Baby tawny owls in the hands of a ranger

Wildlife thrives under our care

The land we manage provides homes for wildlife in moors, heathlands and bogs as well as forests and woodlands, where over half of England’s rarest and most threatened species have been found. Our woodlands provide more than a quarter of a million hectares of habitat for wildlife, helping to create healthy and natural ecosystems.

Pine marten standing on tree stump looking left

The future looks bright for the pine marten, as they mark their return to our forests.

Our wildlife reintroductions are valuable not only for the conservation of the species themselves, but also for the benefit they can have on other wildlife.

Evidence in some areas where pine marten numbers are recovering shows there is a decline in grey squirrels; good news for the reds. This would also be good news for forests too. Grey squirrels cause damage and kill trees by stripping their bark.

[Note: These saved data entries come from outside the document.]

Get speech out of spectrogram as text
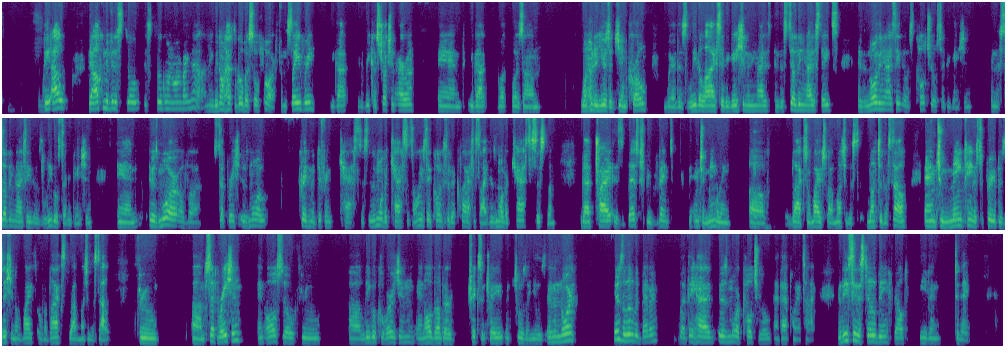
the out the outcome of it is still is still going on right now. I mean, we don't have to go but so far. From slavery, you got the Reconstruction era, and you got what was um, 100 years of Jim Crow, where there's legalized segregation in the United in the southern United States. In the northern United States, it was cultural segregation. In the southern United States, it was legal segregation, and it was more of a separation. It was more creating a different caste system. It was more of a caste system. I won't say consider a class society. It was more of a caste system that tried its best to prevent the intermingling of mm-hmm. blacks and whites throughout much of the much of the South, and to maintain a superior position of whites over blacks throughout much of the South through um, separation and also through uh, legal coercion and all the other tricks and trade and tools they used. In the North, it was a little bit better, but they had it was more cultural at that point in time, and these things are still being felt even today.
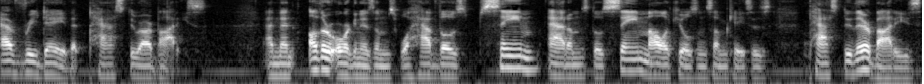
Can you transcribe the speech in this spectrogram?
every day that pass through our bodies. And then other organisms will have those same atoms, those same molecules in some cases, pass through their bodies,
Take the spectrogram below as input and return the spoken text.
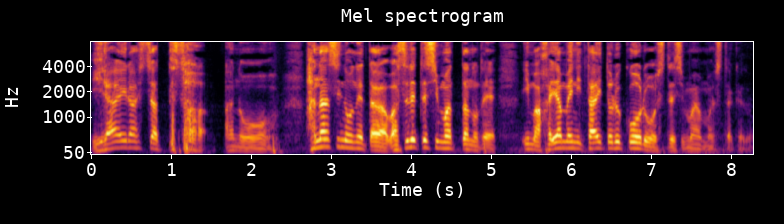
イライラしちゃってさ、あのー、話のネタが忘れてしまったので、今早めにタイトルコールをしてしまいましたけど。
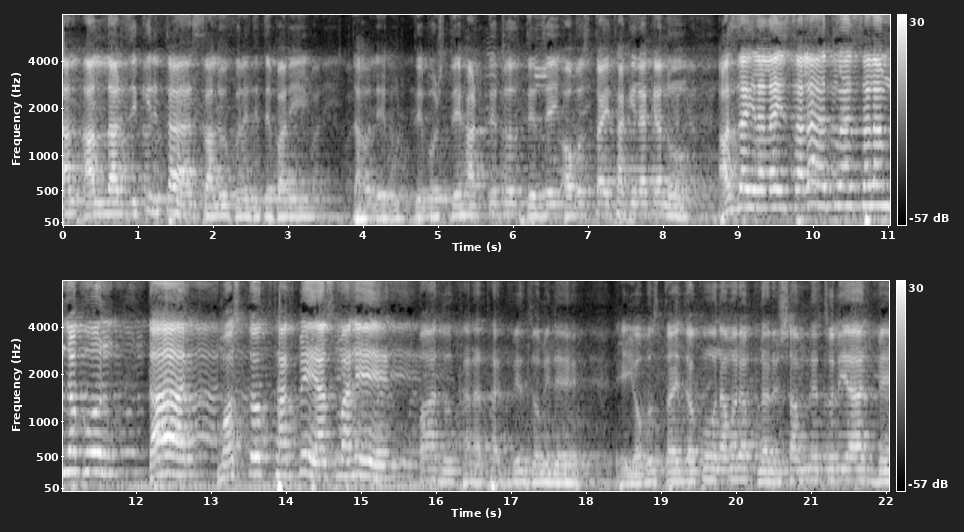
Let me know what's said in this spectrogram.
আল আল্লাহর জিকিরটা চালু করে দিতে পারি, তাহলে উঠতে, বসতে, হাঁটতে, চলতে যেই অবস্থায় থাকি না কেন, আজরাইল আলাই সালাম যখন তার মস্তক থাকবে আসমানে, পা দুখানা থাকবে জমিনে এই অবস্থায় যখন আমার আপনার সামনে চলে আসবে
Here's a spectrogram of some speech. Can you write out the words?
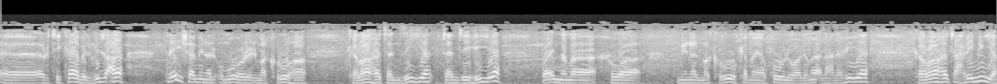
آه، ارتكاب البدعة ليس من الأمور المكروهة كراهة تنزيهية وإنما هو من المكروه كما يقول علماء الحنفية كراهة تحريمية.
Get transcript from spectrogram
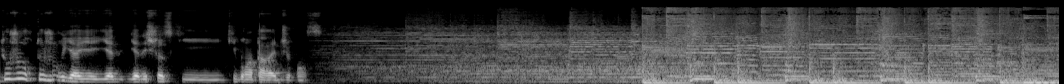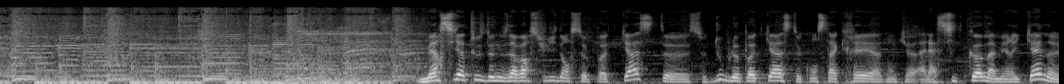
toujours, toujours, il y a, des choses qui vont apparaître, je pense. Merci à tous de nous avoir suivis dans ce podcast, euh, ce double podcast consacré euh, donc à la sitcom américaine.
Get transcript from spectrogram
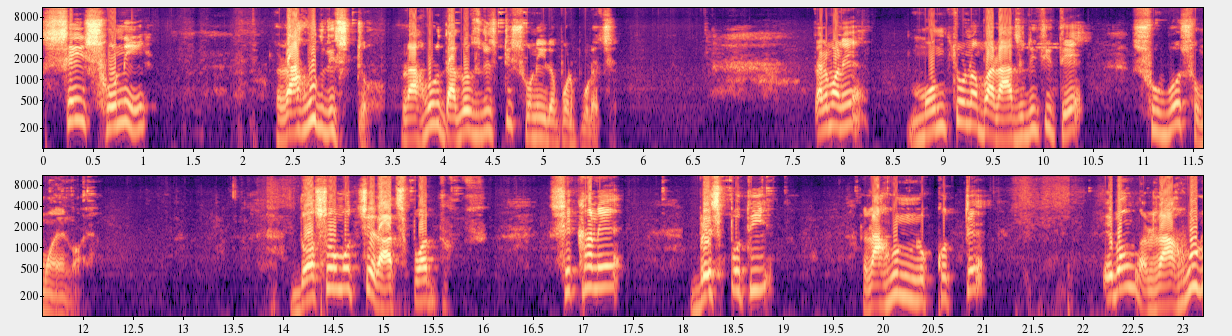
সেই শনি রাহু দৃষ্ট, রাহুর দ্বাদশ দৃষ্টি শনির ওপর পড়েছে। তার মানে মন্ত্রণা বা রাজনীতিতে শুভ সময় নয়। দশম হচ্ছে রাজপদ সেখানে বৃহস্পতি রাহুর নক্ষত্রে এবং রাহুর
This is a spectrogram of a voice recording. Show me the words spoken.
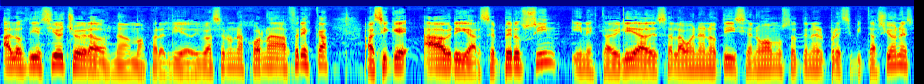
a los 18 grados nada más para el día de hoy. Va a ser una jornada fresca, así que a abrigarse, pero sin inestabilidad. Esa es la buena noticia. No vamos a tener precipitaciones,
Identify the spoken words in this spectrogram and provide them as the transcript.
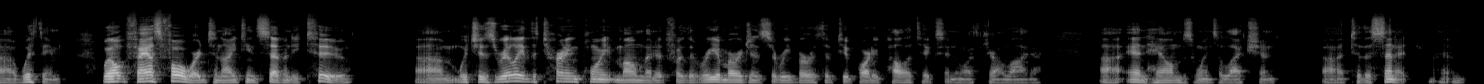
uh, with him. Well, fast forward to 1972. Um, which is really the turning point moment for the reemergence or rebirth of two party politics in North Carolina uh, and Helms wins election uh, to the Senate, um,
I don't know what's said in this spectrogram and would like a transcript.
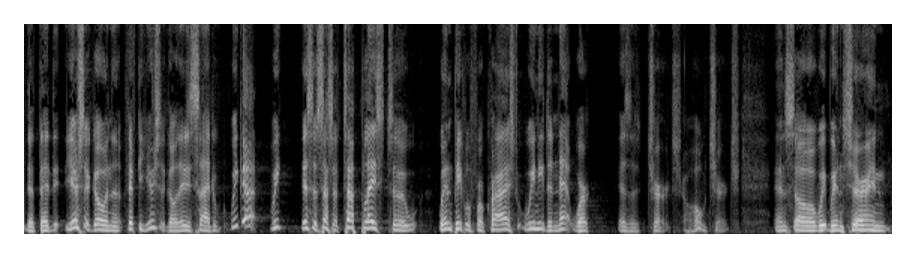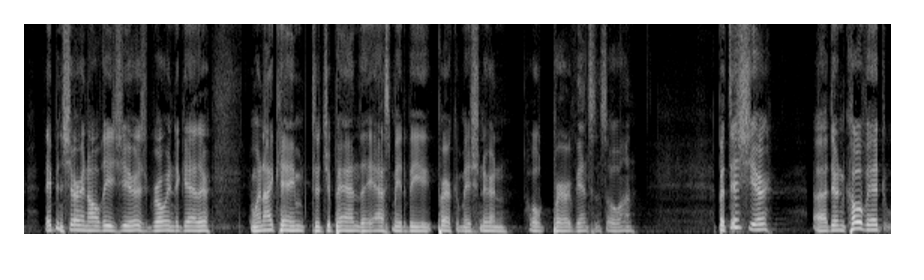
That they years ago, in the 50 years ago, they decided we got we. This is such a tough place to win people for Christ. We need to network as a church, a whole church. And so we've been sharing, they've been sharing all these years, growing together. When I came to Japan, they asked me to be prayer commissioner and hold prayer events and so on. But this year, uh, during COVID,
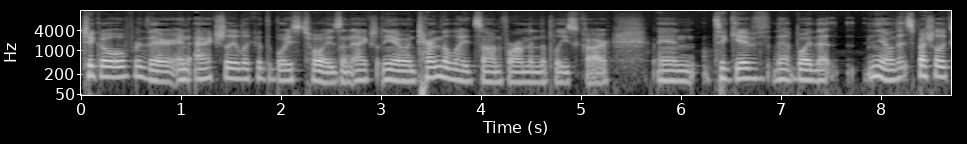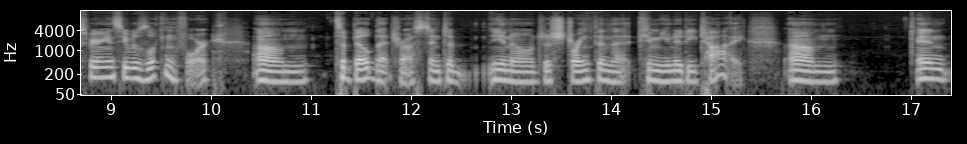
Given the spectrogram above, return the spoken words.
to go over there and actually look at the boy's toys and actually you know and turn the lights on for him in the police car and to give that boy that you know that special experience he was looking for. Um, to build that trust and to you know just strengthen that community tie. Um, and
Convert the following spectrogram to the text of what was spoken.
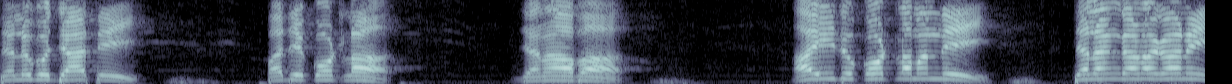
తెలుగు జాతి పది కోట్ల జనాభా ఐదు కోట్ల మంది తెలంగాణ గాని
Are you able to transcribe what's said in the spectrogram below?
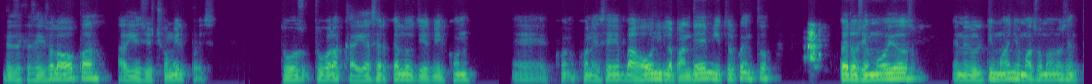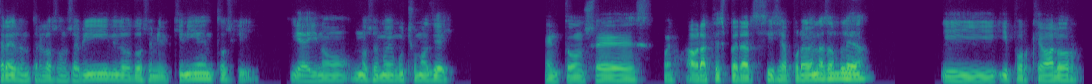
desde que se hizo la OPA a 18 mil, pues tuvo, tuvo la caída cerca de los 10 mil con, eh, con, con, ese bajón y la pandemia y todo el cuento, pero se ha movido en el último año más o menos entre eso, entre los 11 mil y los 12 mil 500 y, y ahí no, no se mueve mucho más de ahí. Entonces, bueno, habrá que esperar si se aprueba en la Asamblea y, por qué valor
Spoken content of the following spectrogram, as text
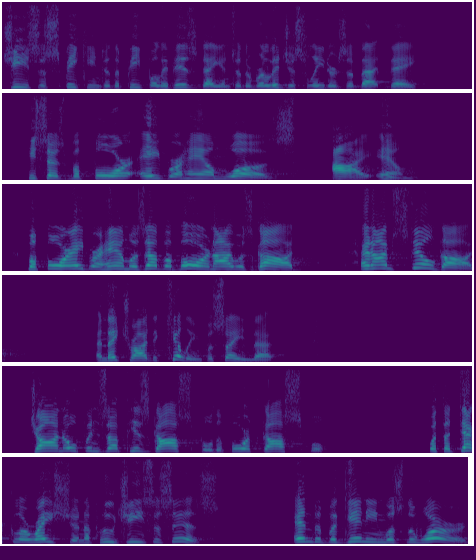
Jesus speaking to the people of his day and to the religious leaders of that day, he says, Before Abraham was, I am. Before Abraham was ever born, I was God, and I'm still God. And they tried to kill him for saying that. John opens up his gospel, the fourth gospel, with a declaration of who Jesus is. In the beginning was the Word,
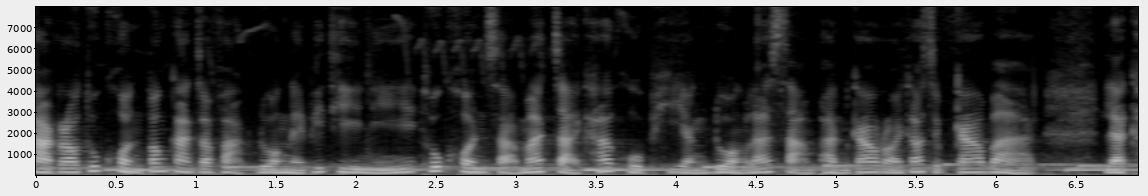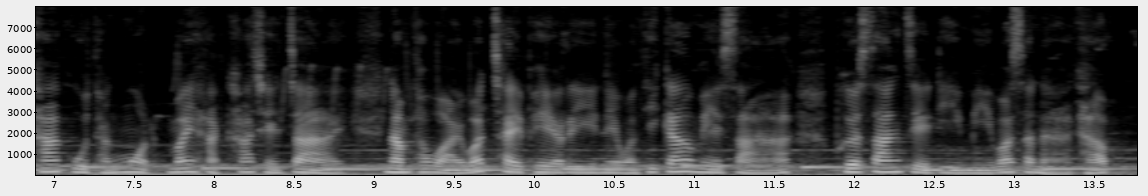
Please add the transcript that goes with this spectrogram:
หากเราทุกคนต้องการจะฝากดวงในพิธีนี้ ทุกคนสามารถจ่ายค่าครูเพียงดวงละ 3,999 บาท และค่าครูทั้งหมดไม่หักค่าใช้จ่ายนำถวายวัดชัยเพรีในวันที่ 9 เมษาเพื่อสร้างเจดีย์มีวาสนาครับ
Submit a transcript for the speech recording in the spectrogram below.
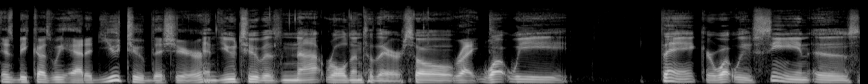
is because we added YouTube this year. And YouTube is not rolled into there. So Right. what we think or what we've seen is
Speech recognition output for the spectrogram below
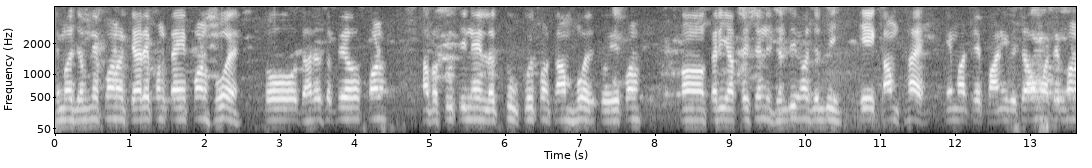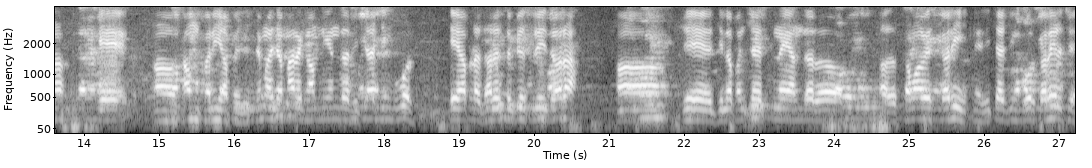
તેમજ અમને પણ ક્યારે પણ કંઈ પણ હોય તો ધારાસભ્ય પણ આ પ્રકૃતિને લગતું કોઈ પણ કામ હોય તો એ પણ કરી આપે છે અને જલ્દીમાં જલ્દી એ કામ થાય એ માટે, પાણી બચાવવા માટે પણ એ કામ કરી આપે છે. તેમજ અમારા ગામની અંદર રિચાર્જિંગ બોર એ આપણા ધારાસભ્ય શ્રી દ્વારા જે જિલ્લા પંચાયતની અંદર સમાવેશ સમાવેશ કરીને રિચાર્જિંગ બોર કરેલ છે.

Our staff and volunteers do extraordinary conservation work every day to support the species living within our forests.

Hunted to extinction, the white-tailed eagle has been absent from the shores of England for 240 years. Now, in a ground-breaking project, we are working with our fantastic partners and volunteers to restore these majestic birds to their ancestral home as part of a five-year reintroduction programme.

We've been tracking their movements as they get settled in to their environment, keep an eye out for blog updates to see how this remarkable story unfolds.

Close up of white-tailed Eagle over water
Mike Crutch

Our work with wildlife is possible thanks to the hard work of our partners and dedicated volunteers.

Beavers arrive for Yorkshire trial
Photo credit: Sam Oakes

Nature's architects and ecosystem engineers, beavers completely change their surrounding habitats for the better.

They build dams to restrict water flow creating ponds of deep water, coppice trees and shrubs and dig canal systems creating diverse wetlands. 

As a trial, we've released beavers into a secure area in Cropton Forest and the Greathough Brook to create and maintain dams for the sake of flood management.

Pine marten standing on tree stump looking left
08 January 2020
Once common in English woodlands, the pine marten became virtually extinct. But things are now looking up for these charming mammals.
Boy looking into a bug pot
06 January 2020
From the eerie buzzing spider to spectacular purple emperor butterflies, Forestry England’s forests are home to an abundance of wildlife, including some of our most interesting animals and plants.
Fungi on forest floor
14 September 2018
Over 2000 visitors, volunteers and expert ecologists across the country came together to take part in the Big Forest Find – the country’s biggest ever survey of forest wildlife. Almost 17,000 sightings were recorded across 44 events in our forests during 2019. Read more about some highlights here.
Beaver in pond surrounded by trees
25 February 2020
How we help to return missing species to our landscapes through exciting wildlife reintroductions in the nation’s forests.